Until the summer of 1961, absolutely no archaeological evidence existed that would demonstrate that Pontius Pilate, a pivotal figure in the New Testament gospels, ever really existed. Some literary sources mention him — including a few brief allusions in Jewish material (e.g., Josephus) and in late Roman chronicles (e.g., Tacitus) — but no administrative records survive from him and no genuine letters of his have been preserved. Plenty of Roman ruins exist in Israel, but none bears his name, and a historical Pilate isn’t required to account for them.
He has loomed large in subsequent Christian thought and legend. One thinks, for example, of the memorable opening line of Sir Francis Bacon’s early 17th-century essay “Of truth”: “What is truth? said jesting Pilate, and would not stay for an answer.”
But did he really even exist?
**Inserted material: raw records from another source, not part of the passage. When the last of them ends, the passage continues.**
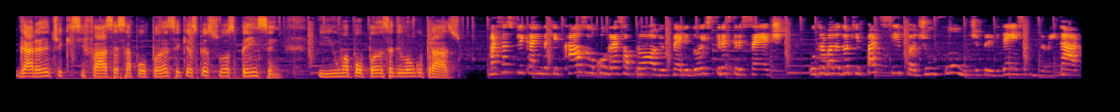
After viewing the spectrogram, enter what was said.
garante que se faça essa poupança e que as pessoas pensem em uma poupança de longo prazo. Explica ainda que caso o Congresso aprove o PL 2337, o trabalhador que participa de um fundo de previdência complementar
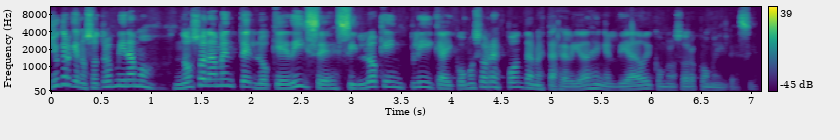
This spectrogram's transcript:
yo creo que nosotros miramos no solamente lo que dice, sino lo que implica y cómo eso responde a nuestras realidades en el día de hoy como nosotros como iglesia.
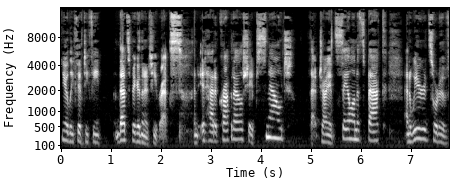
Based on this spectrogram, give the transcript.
nearly 50 feet. That's bigger than a T-Rex. And it had a crocodile-shaped snout, that giant sail on its back, and a weird sort of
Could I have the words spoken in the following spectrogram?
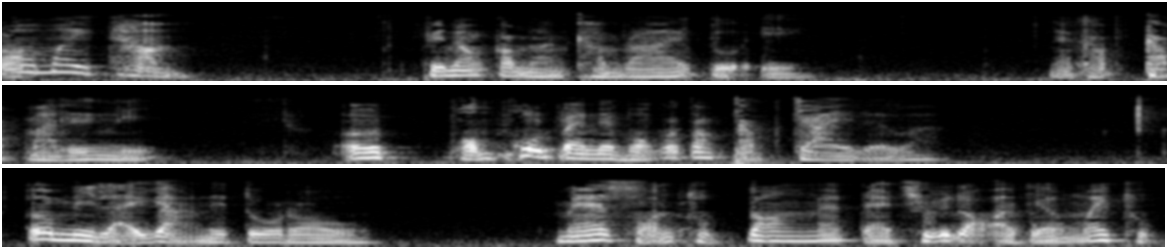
ก็ไม่ทำพี่น้องกำลังทำร้ายตัวเองนะครับ กลับมาเรื่องนี้ เออ ผมพูดไปเนี่ยผมก็ต้องกลับใจเลยว่า เออมีหลายอย่างในตัวเรา แม้สอนถูกต้องนะ แต่ชีวิตเราอาจจะยังไม่ถูก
Critics eager to dismiss the New Testament Gospels as imaginative fiction (along with their accounts of the life, death and resurrection of Jesus Christ) were only too happy to point to the lack of evidence for Pilate as support for their broader dismissal.
In June 1961, however, while working in the Mediterranean seaside ruins of Caesarea Maritima, a team led by the Italian archaeologist Antonio Frova found a sizable piece of limestone — slightly more than 0.8 meters wide and somewhat less than 0.7 meters high — that bears the name of “Pontius Pilatus.” The Latin inscription read as follows:
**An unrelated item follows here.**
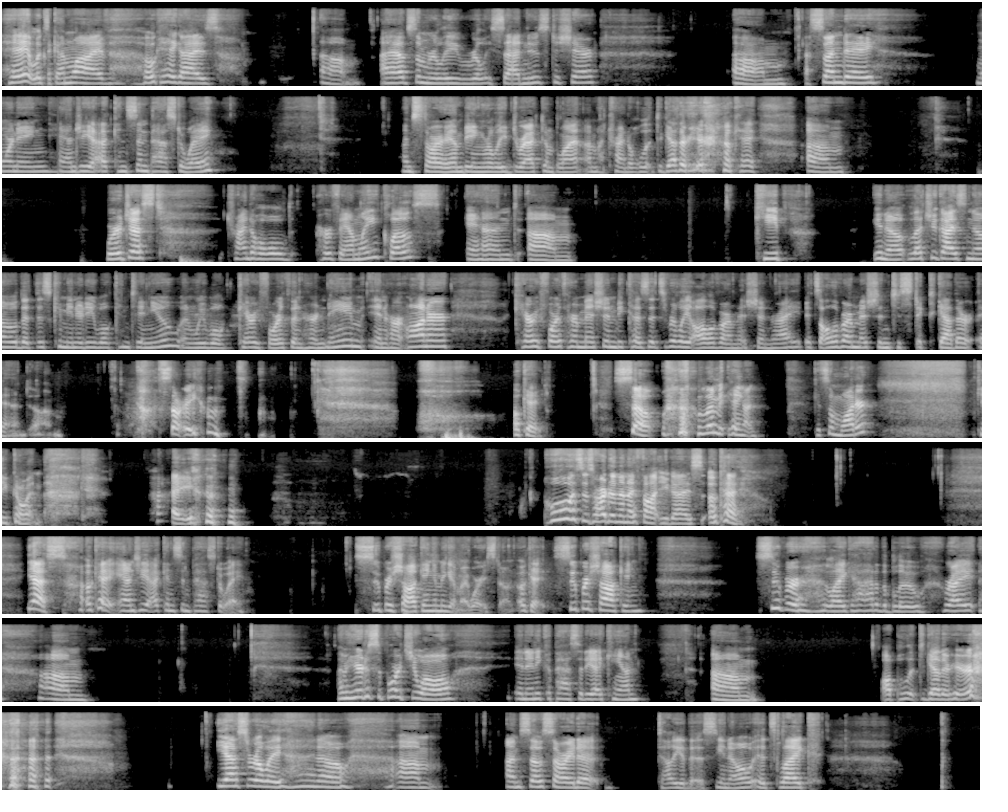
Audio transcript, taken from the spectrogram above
Hey, it looks like I'm live. Okay, guys. Um, I have some really, really sad news to share. Um, a Sunday morning, Angie Atkinson passed away. I'm sorry, I'm being really direct and blunt. I'm trying to hold it together here. Okay. Um, we're just trying to hold her family close and um, keep you know, let you guys know that this community will continue and we will carry forth in her name, in her honor, carry forth her mission because it's really all of our mission, right? It's all of our mission to stick together and um sorry. okay. So, let me hang on. Get some water. Keep going. Okay. Hi. oh, this is harder than I thought, you guys. Okay. Yes. Okay. Angie Atkinson passed away. Super shocking. Let me get my worry stone. Okay. Super shocking. Super like out of the blue, right? Um, I'm here to support you all in any capacity I can. Um, I'll pull it together here. yes, really. I know. Um, I'm so sorry to tell you this. You know, it's like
To the Divine Augusti (this) Tiberieum
... Pontius Pilate
... prefect of Judea
... has dedicated (this)
Pontius Pilate most likely made his headquarters at Caesarea Maritima, travelling up to Jerusalem only when he had to do so. (From a cynical Roman leader’s point of view, Jerusalem was a virtually ungovernable den of incomprehensible religious fanatics, while Caesarea possessed and still retains the charm that could easily have made it the site of a beautiful coastal resort.)
The inscription says that Pilate had built a “Tiberieum” — evidently a temple in or near Caesarea dedicated to the then-reigning Roman emperor, Tiberius, who ruled from A.D. 14 to A.D. 37. Plainly, as others also did, Pilate was seeking to flatter the emperor. (Herod Antipas, the son of Herod the Great, had founded the important city of Tiberias, on the western shore of the Sea of Galilee, in Tiberius’ honor sometime around A.D. 20.)
This fact perhaps explains the power over Pilate of the implicit threat from Jesus’ Jewish accusers, as recorded in John 19:12: When Pilate wanted to release Jesus, “the Jews cried out, saying, If thou let this man go, thou art not Caesar’s friend.”
The so-called “Pilate Stone” is historically significant because it dates to Pilate’s own lifetime. It is contemporary evidence. Yet — powerfully illustrating the distinctly random nature of archaeological discovery — the excavators could easily have missed it, simply discarding it as rubble. By the fourth century, it had been incorporated into a set of stairs in Caesarea’s Herodian theater. There, the inscription faced downward — fortunately, because that position preserved it from being worn away.
The “divine Augusti” to whom the dedication refers are the late (deified) Augustus Caesar (reigned 27 B.C. to A.D. 14) and his wife Livia, who were, respectively, the stepfather and the mother of Tiberius. The inscription identifies Pontius Pilate as the “prefect” of Judea, a title that seems to connote not only a governmental or administrative role but a military one — which seems to fit the brief literary references to his career.
A replica of the “Pilate Stone” stands directly to the east of Caesarea’s “Palace of the Procurators” — a place of enormous New Testament interest in its own right, where the apostle Paul was imprisoned for over two years under the Roman governors Felix and Festus (Acts 23:31-35; 24:27) and where he made his famous speech before Festus and Agrippa (as recorded in Acts 26) — while the original stone itself is located at Jerusalem’s Israel Museum, where it is protected from erosion and other damage.
It is, quite simply, no longer tenable to argue that Pontius Pilate never existed. And, while Pilate’s demonstrable reality certainly doesn’t prove that Jesus rose from the dead or atoned for our sins, or that he merits our devotion as our divine Lord, it constitutes an important part of a cumulative case for the reliability of the gospel accounts — which do, in fact, assert all of those things. In answer to Pilate’s question “What is truth?” (John 18:38), the New Testament declares that Jesus himself is (John 14:6).